HEIDI DOUGLASS | firstname.lastname@example.org
A major international collaboration using data from two UNSW Centre for Healthy Brain Ageing (CHeBA) studies, the Sydney Memory & Ageing Study and the Older Australian Twins Study, has produced the first genetic map of the cerebral cortex, identifying more than 300 genetic variants that influence the structure of the key brain region.
The cerebral cortex, often referred to as the ‘grey matter’, plays a crucial role in thinking, information processing, memory and attention. It is the relatively thin, folded, outer layer of the brain. Its folds area way of packing in more neurons, or brain cells.
The extent of the folds – which are measured by surface area –and the thickness of the cortex have previously been linked to cognitive abilities and various psychiatric traits, including schizophrenia, bipolar disorder, depression, attention deficit hyperactivity disorder (ADHD), and autism. However, until now, not a lot was known about the genetic variants that influence the size of the surface area and thickness of the cortex.
More than 360 scientists from 184 different institutions - including CHeBA’s Co-Directors Professor Perminder Sachdev and Professor Henry Brodaty and Leader of CHeBA’s Genetics & Epigenomics Group Dr Karen Mather - contributed to the global effort, which has been published today in the prestigious journal Science.
“The longitudinal studies being conducted at CHeBA have generated rich datasets that have led to many novel discoveries, often in collaboration with several researchers overseas. This paper is another example of the rich dividends that the work of over the last 15 years is yielding,” said Professor Perminder Sachdev.
The key analysis was conducted by Dr Katrina Grasby from the Psychiatric Genetics Research Group at QIMR Berghofer, as well as other researchers from the Institute, the University of Southern California and the University of North Carolina. Dr Grasby said the researchers identified 306 genetic variants that influenced the structure of the cerebral cortex.

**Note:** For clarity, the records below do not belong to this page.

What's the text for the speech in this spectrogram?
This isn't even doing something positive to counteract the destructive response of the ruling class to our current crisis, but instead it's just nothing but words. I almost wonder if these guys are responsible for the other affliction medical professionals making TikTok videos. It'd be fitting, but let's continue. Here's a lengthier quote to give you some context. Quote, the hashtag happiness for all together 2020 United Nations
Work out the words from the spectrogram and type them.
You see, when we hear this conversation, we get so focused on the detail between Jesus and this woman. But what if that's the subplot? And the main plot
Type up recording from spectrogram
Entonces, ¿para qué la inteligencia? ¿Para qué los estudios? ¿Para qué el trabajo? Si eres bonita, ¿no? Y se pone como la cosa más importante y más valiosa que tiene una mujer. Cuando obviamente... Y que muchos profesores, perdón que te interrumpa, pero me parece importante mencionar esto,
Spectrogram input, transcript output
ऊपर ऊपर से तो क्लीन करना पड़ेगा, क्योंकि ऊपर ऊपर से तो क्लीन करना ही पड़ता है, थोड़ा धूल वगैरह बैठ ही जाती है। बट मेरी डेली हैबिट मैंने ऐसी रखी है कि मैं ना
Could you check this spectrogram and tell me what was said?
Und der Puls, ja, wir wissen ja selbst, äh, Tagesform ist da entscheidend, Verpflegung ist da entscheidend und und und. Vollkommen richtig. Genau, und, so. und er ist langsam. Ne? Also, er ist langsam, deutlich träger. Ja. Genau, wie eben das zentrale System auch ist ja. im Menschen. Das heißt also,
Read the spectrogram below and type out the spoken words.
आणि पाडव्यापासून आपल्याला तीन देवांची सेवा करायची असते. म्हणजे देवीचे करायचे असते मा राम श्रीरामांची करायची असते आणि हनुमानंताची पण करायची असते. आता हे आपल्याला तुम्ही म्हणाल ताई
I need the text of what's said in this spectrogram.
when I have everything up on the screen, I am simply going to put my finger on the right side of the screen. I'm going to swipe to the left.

“We conducted this study to identify genetic variants that influence brain structure in order to shed light on how our genetics contribute to these differences among us,” Dr Grasby said.
“We found that the genetic variants that are linked to a smaller surface area of the cerebral cortex – or less folding – also contribute to a greater risk of ADHD, depression and insomnia.
“This gives us a starting point to further explore this genetic link between the structure of the brain and ADHD.
“Our findings are now a resource that can be used by other scientists to help answer more questions about the genetic influences on the brain and how they relate to numerous behavioural or disease outcomes.”
QIMR Berghofer’s Associate Professor Lucia Colodro-Conde, who was also a co-author, said the researchers studied MRI scans and DNA from more than 50 thousand people.
“By analysing brain images and genetic information from such a large group of people, we were able to predict one third of the differences in cortex structure between individuals with genetic variants,” Associate Professor Colodro-Conde said.
“It is only by sharing data through these major, international collaborations that we can continue to unpick the highly complex relationship between our genes, brain structure and various disorders.”
The study was conducted within the ENIGMA consortium – a collaboration of more than 900 scientists from 45 counties investigating the genetic influences on the brain and the role of brain structure and function in disease.
IMAGE CREDIT: Courtesy of Tyler Ard, James Stanis, and Arthur Toga at the Stevens Neuroimaging and Informatics Institute, Keck School of Medicine of the University of Southern California.